The work of the missionaries among the Jacobite Syrians was mainly on the education field. Fenn took charge of the college for training the younger clergy; Bailey devoted himself chiefly to literary and translation work and the press, while Baker took charge of the parish schools up and down the land. Though the relationship between the missionaries and the Jacobite Syrians went on well without many problems in the beginning, it did not last long. The change of leadership in the Jacobite Syrian Community as well as the change of missionaries caused much problem in the relationship. During the second half of the Mission of Help, the pioneer missionaries went on furlough. While they were away new men came on the scene, Joseph Peet (1833-1865) and W J Wood Cock (1834-1837). The young missionaries were rather impatient about the slow progress being made and were sometimes rash in their actions. The visits of the Rev J Tucker, Secretary of the C M S Corresponding Committee at Madras, and Bishop Wilson, the Anglican Bishop of Calcutta did not heal the wound, these two being uncompromising evangelists. This was followed by a Synod of the Syrian Christians at Mavelikkara on 16th January 1836, in which the Jacobite Syrian Community under Mar Dionysios IV, the then Malankara Metropolitan decided to break all their relationships with the Church of England. With this we see an early death of the twenty-year-old C M S Mission of Help to the Syrian Church of Travancore.
Was the Mission of Help a failure? An eminent Hindu, Diwan Bahadur Nagamiah says in the Travancore State Manual that, “Although the Syrians headed by their Bishop had thus forrnally parted company with the Church Missionary Society, the teaching of the missionaries for more than twenty years had not been without result, and there was among the Syrians a party who was influenced by that teaching.”
Missionaries Turn to The Masses
The dissolution of the contract between the C M S and the Syrian Metropolitan after 20 years of beneficial work was no doubt says, C M Agur “a great disappointment” With the snapping of ties, the missionaries directed their attention to the despised and the downtrodden Ezhavas, Malayarayans (Hill Arrians), and the outcastes of Central Travancore.
Due to the impact of the work of the C M S among the Syrian Christians, soon after the separation with them, several Syrian Christians who were attracted towards the reformation joined the Anglican Church. In certain cases, the whole Syrian parishes joined with the missionaries. Therefore, the missionaries began to serve them as parish priests too.

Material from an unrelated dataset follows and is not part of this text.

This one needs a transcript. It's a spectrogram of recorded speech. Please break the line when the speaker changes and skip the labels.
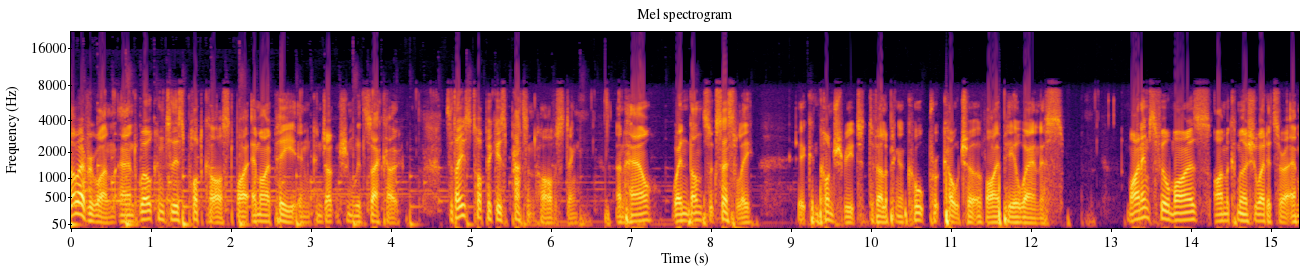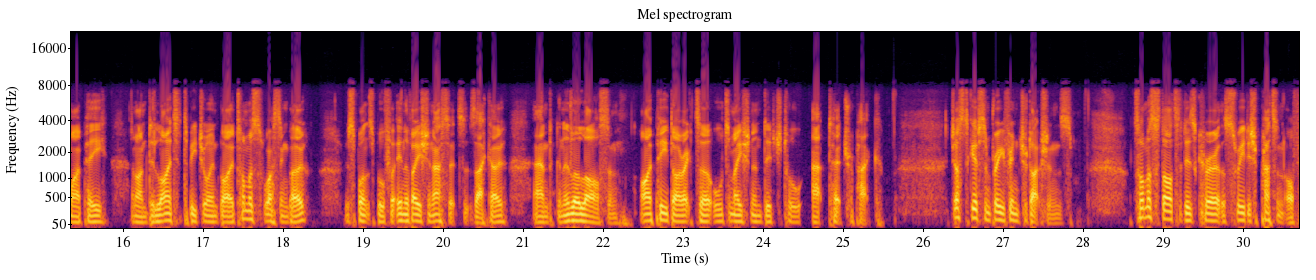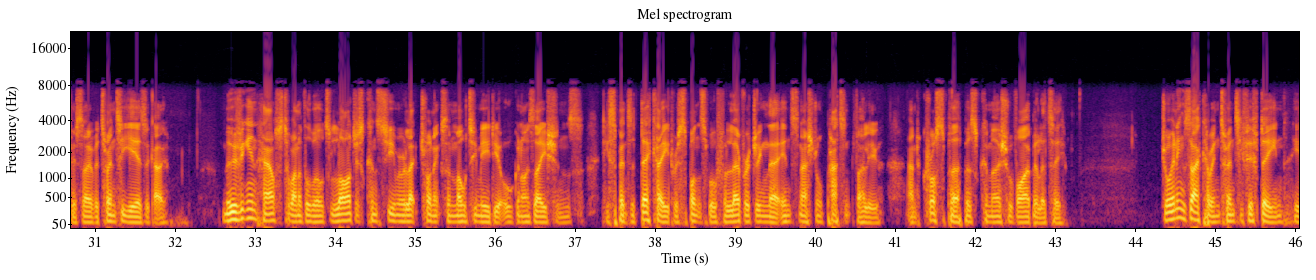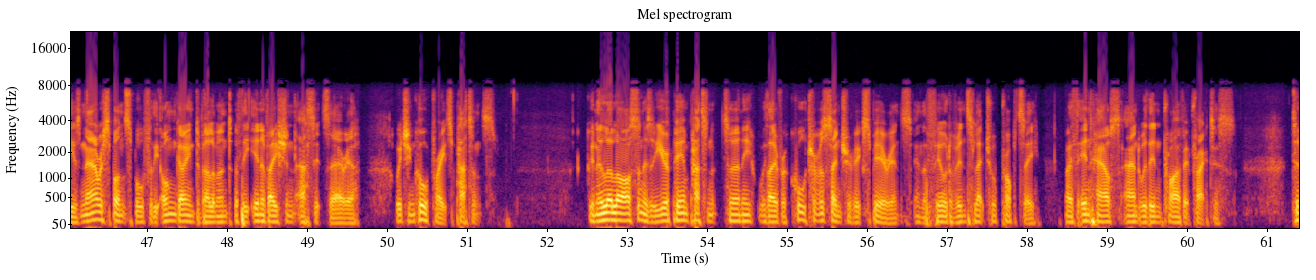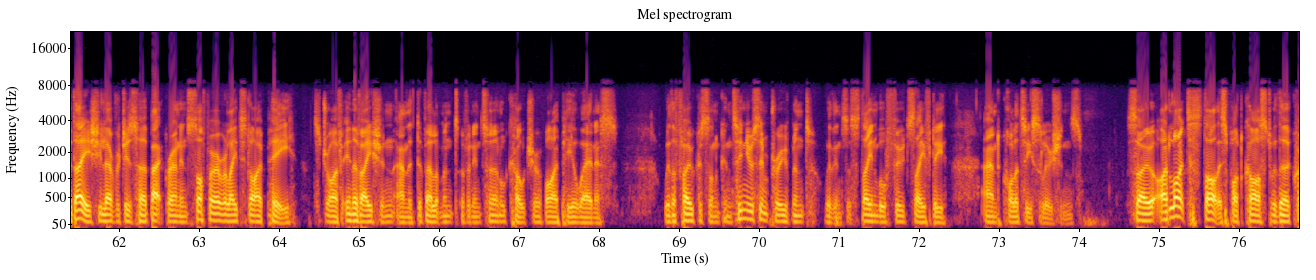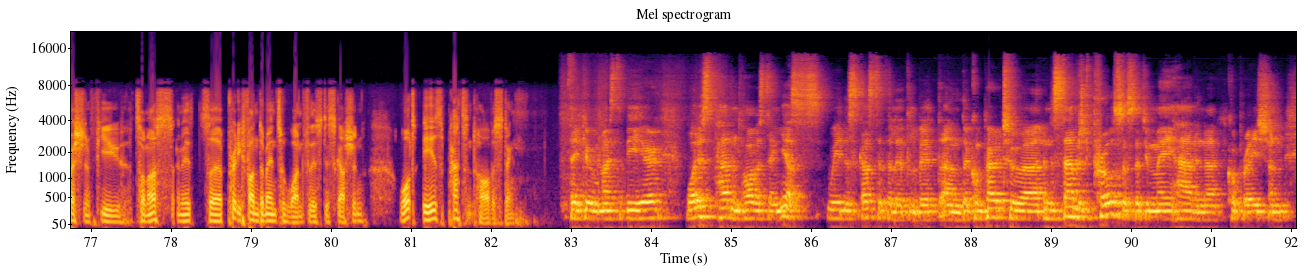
Hello, everyone, and welcome to this podcast by MIP in conjunction with Zacco. Today's topic is patent harvesting and how, when done successfully, it can contribute to developing a corporate culture of IP awareness. My name's Phil Myers, I'm a commercial editor at MIP, and I'm delighted to be joined by Tomas Wässingbo, responsible for innovation assets at Zacco, and Gunilla Larsson, IP Director, Automation and Digital at Tetra Pak. Just to give some brief introductions, Tomas started his career at the Swedish Patent Office over 20 years ago. Moving in house to one of the world's largest consumer electronics and multimedia organisations, he spent a decade responsible for leveraging their international patent value and cross purpose commercial viability. Joining Zacco in 2015, he is now responsible for the ongoing development of the innovation assets area, which incorporates patents. Gunilla Larsson is a European patent attorney with over a quarter of a century of experience in the field of intellectual property, both in house and within private practice. Today, she leverages her background in software related IP to drive innovation and the development of an internal culture of IP awareness, with a focus on continuous improvement within sustainable food safety and quality solutions. So, I'd like to start this podcast with a question for you, Tomas, and it's a pretty fundamental one for this discussion. What is patent harvesting?
Thank you. Nice to be here. What is patent harvesting? Yes, we discussed it a little bit, and compared to uh, an established process that you may have in a corporation,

In 1840, Bishop Spencer of Madras, who succeeded Bishop Daniel Corrie after his death in 1837, made his first episcopal visit to Malabar soon after the Archbishop of Canterbury had put the congregations of Travancore under the Episcopal oversight of the Bishop of Madras. Thus the Anglican Church was fully established in Travancore in 1840. By 1840’s missionaries started systematic evangelism among the non-Christians, especially those of the lower classes. In 1848 Baker reported that he baptized thirty five individuals. He again speaks: “They have been Chogans. Two I had rescued from slavery very accidentally.” In 1850, Rev J Hawksworth wrote, “The visible success of this mission during the past half-year has been almost exclusively among the ‘heathen’”.